The director of the International Atomic Energy Agency (IAEA) urgently warned the United Nations yesterday that North Korea has recently accelerated its withdrawal of fuel rods from a nuclear reactor, raising new concerns about North Korean intentions.

During a series of negotiations with top IAEA officials this week, North Korea not only spurned the agency's demand that it halt the fuel rod withdrawal, but also said it could not accept demands for special storage of some key fuel rods, Hans Blix said in his letter to U.N. Secretary General Boutros-Boutros Ghali.

U.S. and IAEA officials have said that the fuel rods must be preserved for future radioactive measurements aimed at determining how much plutonium North Korea extracted in recent years from spent nuclear fuel. Plutonium is a key element in nuclear arms, and U.S. officials suspect North Korea of trying to develop an arsenal of such weapons.

The North Koreans told the IAEA that special storage of the withdrawn rods would not meet "their political constraints," Blix said.

Blix's letter, obtained by The Washington Post, warned that North Korea has withdrawn almost half of the reactor's estimated 8,000 fuel rods and is continuing to withdraw them "at a very fast pace ... not in line with the information previously conveyed to the agency." The agency had initially predicted the fuel withdrawal, which began two weeks ago, would not be completed for another six weeks.

Blix wrote that his agency's ability to inspect the rods would be "lost within days" if the North Koreans proceed as they have been. Unless North Korea changes its position immediately, he added, "the agency will not be in a position to verify the amount" of plutonium the country has accumulated or verify that North Korea is not developing a nuclear arsenal. He asked that the matter be brought immediately to the attention of the U.N. Security Council.

Robert Gallucci, the senior U.S. envoy for Korean matters, warned yesterday in an interview that if North Korea proceeded, Washington would cancel plans for new high-level talks desired by North Korea to chart a solution to the nuclear dispute and foster improved relations. Gallucci also said the continuing withdrawal of the fuel rods would "force us to go back to the Security Council where sanctions would be one of the options."

Other U.S. officials said they hoped China would intervene by sending a tough message to North Korea. In a sign of Washington's growing pessimism, however, U.S. officials yesterday began reviewing two draft statements condemning the North Korean action with other members of the U.N. Security Council.

The IAEA and U.S. warnings came after North Korean officials, at talks this week with mid-level U.S. diplomats in New York, rejected a U.S. proposal to begin the high-level talks promptly. The North Koreans complained that they could not accept Washington's condition that the talks could be held only if the key fuel rods were preserved.

North Korea's actions bolstered suspicions among some U.S. officials that the country is determined to hide how much plutonium it obtained by reprocessing spent fuel rods withdrawn from the reactor in 1989. Moreover, the officials said, if North Korea responds to sanctions by barring further inspections, it would then be able extract enough additional plutonium from spent fuel rods to manufacture four or five nuclear devices.

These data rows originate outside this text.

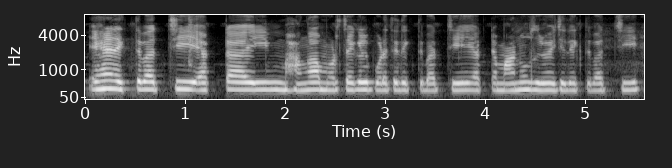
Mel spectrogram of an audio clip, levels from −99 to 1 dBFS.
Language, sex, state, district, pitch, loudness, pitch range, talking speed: Bengali, female, West Bengal, Paschim Medinipur, 225 Hz, -16 LUFS, 215-235 Hz, 160 wpm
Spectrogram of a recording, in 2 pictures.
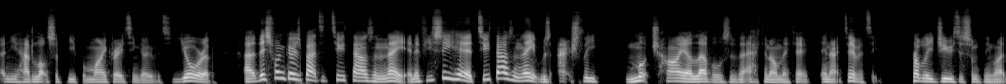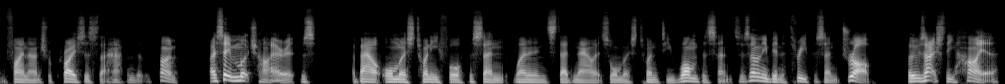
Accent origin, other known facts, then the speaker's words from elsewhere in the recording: Crewe, North West England, United Kingdom; My hometown of Crewe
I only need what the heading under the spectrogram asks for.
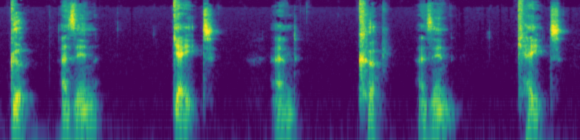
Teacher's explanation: Well, we use the back of our tongue actually way, way back. So, what we do is we push the back of our tongue up. We block the air and then we release. We push the tongue down to produce the sound.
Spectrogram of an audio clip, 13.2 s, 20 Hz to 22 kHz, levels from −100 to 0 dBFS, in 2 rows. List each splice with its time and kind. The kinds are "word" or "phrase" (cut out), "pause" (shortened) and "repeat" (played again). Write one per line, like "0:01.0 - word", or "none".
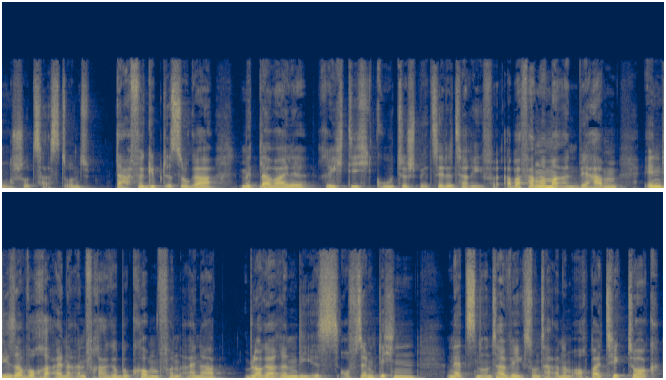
none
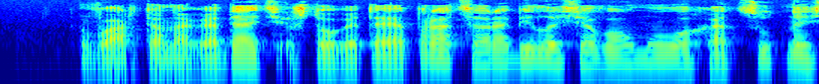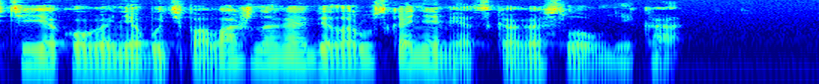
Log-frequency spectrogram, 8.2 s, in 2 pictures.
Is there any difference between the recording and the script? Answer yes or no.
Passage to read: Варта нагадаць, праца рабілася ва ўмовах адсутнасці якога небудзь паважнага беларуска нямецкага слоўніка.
yes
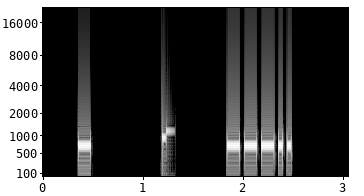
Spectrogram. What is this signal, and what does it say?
Morse code, heard as a keyed tone, about 28 wpm, 700 Hz. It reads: T 8
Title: Single Letter-Number Alt - Rapid-Fire 28wpm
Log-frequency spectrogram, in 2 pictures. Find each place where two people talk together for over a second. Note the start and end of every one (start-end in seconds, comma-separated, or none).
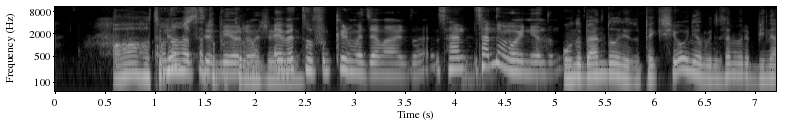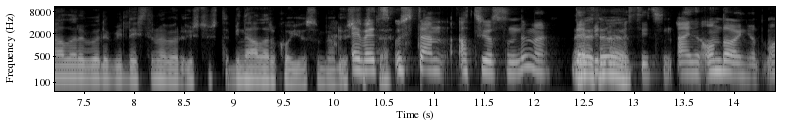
1.0-2.5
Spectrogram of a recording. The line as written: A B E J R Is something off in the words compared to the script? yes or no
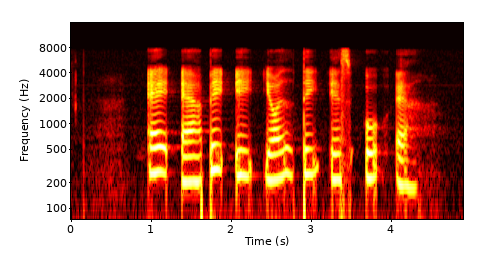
yes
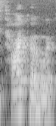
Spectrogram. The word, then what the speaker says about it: Taika: to call it um you're saying his name wrong yeah take a wish too it's taika yeah i heard it's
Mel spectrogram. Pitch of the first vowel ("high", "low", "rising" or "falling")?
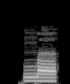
low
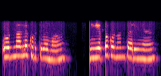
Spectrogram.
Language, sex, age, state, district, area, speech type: Tamil, female, 30-45, Tamil Nadu, Nilgiris, urban, conversation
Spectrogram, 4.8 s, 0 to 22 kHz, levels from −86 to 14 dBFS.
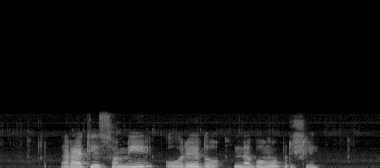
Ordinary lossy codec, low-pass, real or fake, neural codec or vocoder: none; 7.2 kHz; real; none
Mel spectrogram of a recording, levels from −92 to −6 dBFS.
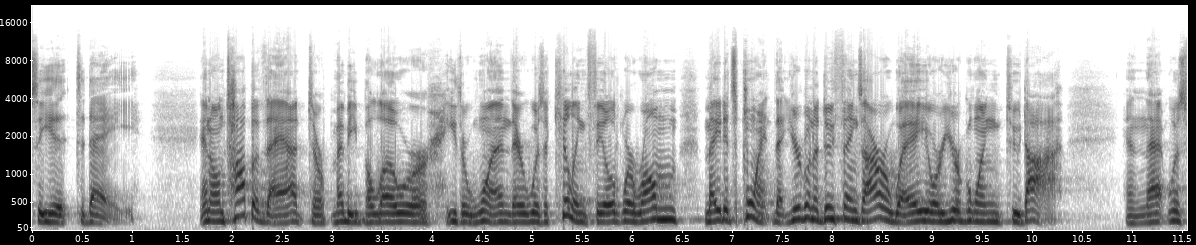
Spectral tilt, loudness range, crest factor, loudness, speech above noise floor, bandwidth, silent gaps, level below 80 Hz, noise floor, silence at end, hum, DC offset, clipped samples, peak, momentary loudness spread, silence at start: -7 dB/octave; 2 LU; 12 dB; -24 LUFS; 35 dB; 10.5 kHz; none; -66 dBFS; -58 dBFS; 0 s; none; under 0.1%; under 0.1%; -12 dBFS; 7 LU; 0 s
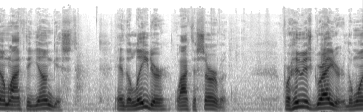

North Korean officials said their decision to reject the inspections was justified by the country's "unique status" under the nuclear Non-Proliferation Treaty, a global accord aimed at halting the spread of nuclear arms. North Korea claims it achieved this special status in 1993 by threatening to withdraw from the treaty and then suspending that threat under U.S. pressure.

The IAEA has repeatedly said North Korea has no special status and must comply with all the inspection pledges it made in January 1992. Among those pledges was a commitment to international verification of how much plutonium the country had extracted from spent fuel rods since the reactor started operating in 1986.

Two of the four IAEA negotiators in Pyongyang plan to depart for the agency's headquarters in Vienna today, with the other two staying behind at the site of the reactor in Yongbyon, north of the capital, to observe the withdrawal of fuel rods, Blix said.

If the fuel rods are pulled out, the agency would declare formally that it could no longer maintain adequate safeguards against nuclear weapons development there.

Secretary of State Warren Christopher told an Asia Society meeting in New York yesterday that "confrontation is emphatically not our preferred path." But he said if "North Korea rejects the negotiations we've offered," Washington would be well-positioned to "mobilize the international community to take sterner measures."

Christopher added that sanctions would "condemn" North Korea to continued isolation and economic deprivation, while preserving its status as a political pariah.